Apart from the provision of tax-free cash, the only real advantage we have when saving in a pension is that we get to choose when we pay the tax on our income. If we defer income by saving in a pension, we do not escape paying tax on that income, we simply defer the payment of tax until later on in life.
The special deal we get when saving in a pension (apart from the tax-free treatment of cash sums) is that we only pay tax once on our earnings while we are on the planet and in this place called the UK. We either pay tax on our income and spend it or save it in conventional savings schemes or we can choose to defer some of our income by saving it in a pension scheme. If we do that, then we do not pay tax on that deferred income until we start drawing it when we are older.
There are two ways that any Chancellor can arrange things for us so that we only pay tax once on our pension savings. One is to ask us to take a leap of faith and pay into our pension savings from our taxed income, like we do if we are saving in a building society savings account or something.
If pensions were like that, then we would be relying on a promise that future Chancellors would not tax us on our pensions when we finally come to draw them decades hence. I do not know about you but my view would be that the risk of being taxed twice on your pension savings would be on the high side in that kind of arrangement.
The second and more reassuring way of convincing us that we will only be taxed once on our income if we save in a pension is, of course, to let us off paying tax on the way in. We can do that safe in the knowledge that, as sure as eggs are eggs, we will be taxed on the way out.
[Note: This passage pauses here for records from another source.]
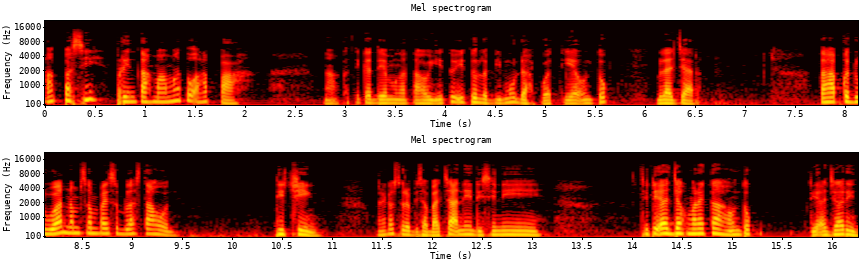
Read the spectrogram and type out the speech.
apa sih perintah mama tuh apa? Nah, ketika dia mengetahui itu, itu lebih mudah buat dia untuk belajar. Tahap kedua 6 sampai 11 tahun teaching. Mereka sudah bisa baca nih di sini. Jadi ajak mereka untuk diajarin,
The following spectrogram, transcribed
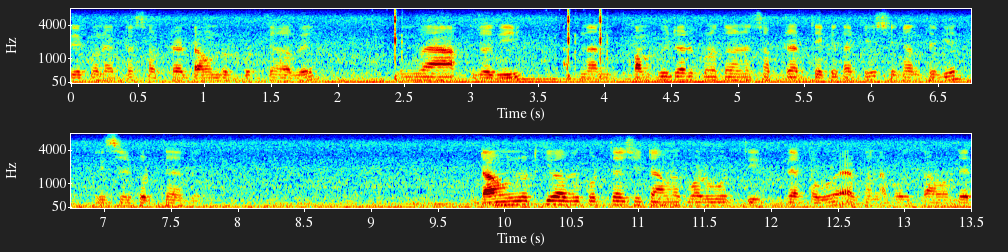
যে কোনো একটা সফটওয়্যার ডাউনলোড করতে হবে, কিংবা যদি আপনার কম্পিউটারে কোনো ধরনের সফটওয়্যার থেকে থাকে, সেখান থেকে ইনস্টল করতে হবে। ডাউনলোড কীভাবে করতে হয় সেটা আমরা পরবর্তী দেখাবো। এখন আপাতত আমাদের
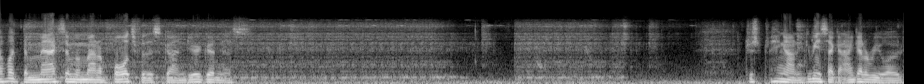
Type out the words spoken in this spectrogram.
I have like the maximum amount of bullets for this gun, dear goodness. Just hang on, give me a second, I gotta reload.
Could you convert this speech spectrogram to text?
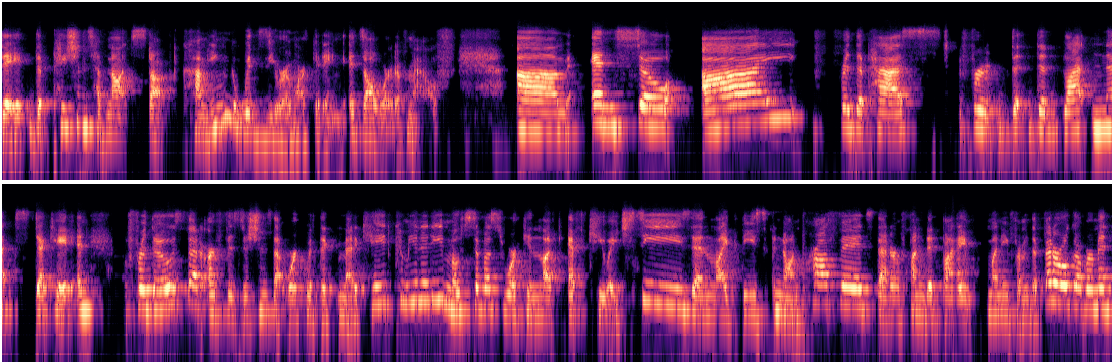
they the patients have not stopped coming with zero marketing. It's all word of mouth. Um, and so I, for the past for the, the next decade. And for those that are physicians that work with the medicaid community most of us work in like fqhcs and like these nonprofits that are funded by money from the federal government.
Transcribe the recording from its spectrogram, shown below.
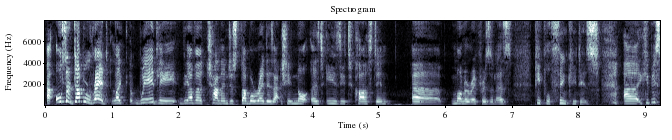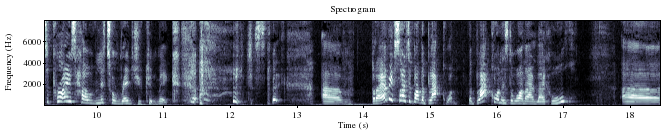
Uh, also double red. Like weirdly, the other challenge is double red is actually not as easy to cast in uh, Mono Red Prison as people think it is. Uh, you'd be surprised how little red you can make. just like, um, but I am excited about the black one. The black one is the one I'm like, ooh. Uh,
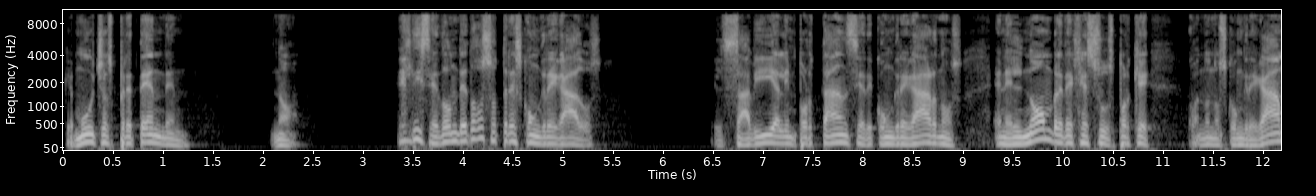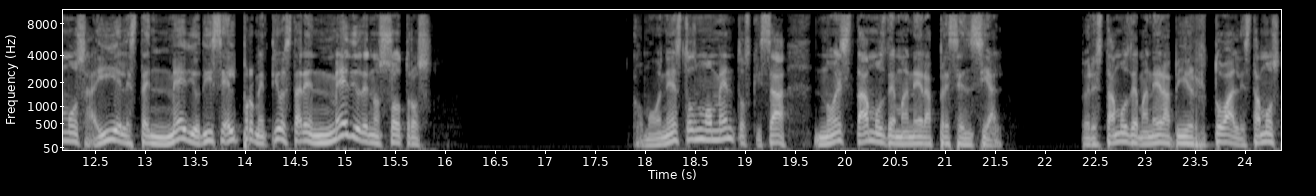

And that, as everyone knows, is the way our pension system works today. We have the benefit of only being taxed once on our income if we save in a pension.
By having this arbitrary age of 75 (slap in the middle of the period that many will call their retirement) where people reach a sort of Hobson’s choice moment with regard to their pension savings seems really unhelpful to me. Why should 76-year-olds have different rules applying to them than 74-year-olds? Or, to put it another way, why should some people be taxed twice on their pension savings?
Steve Bee is head of pensions strategy at Scottish Life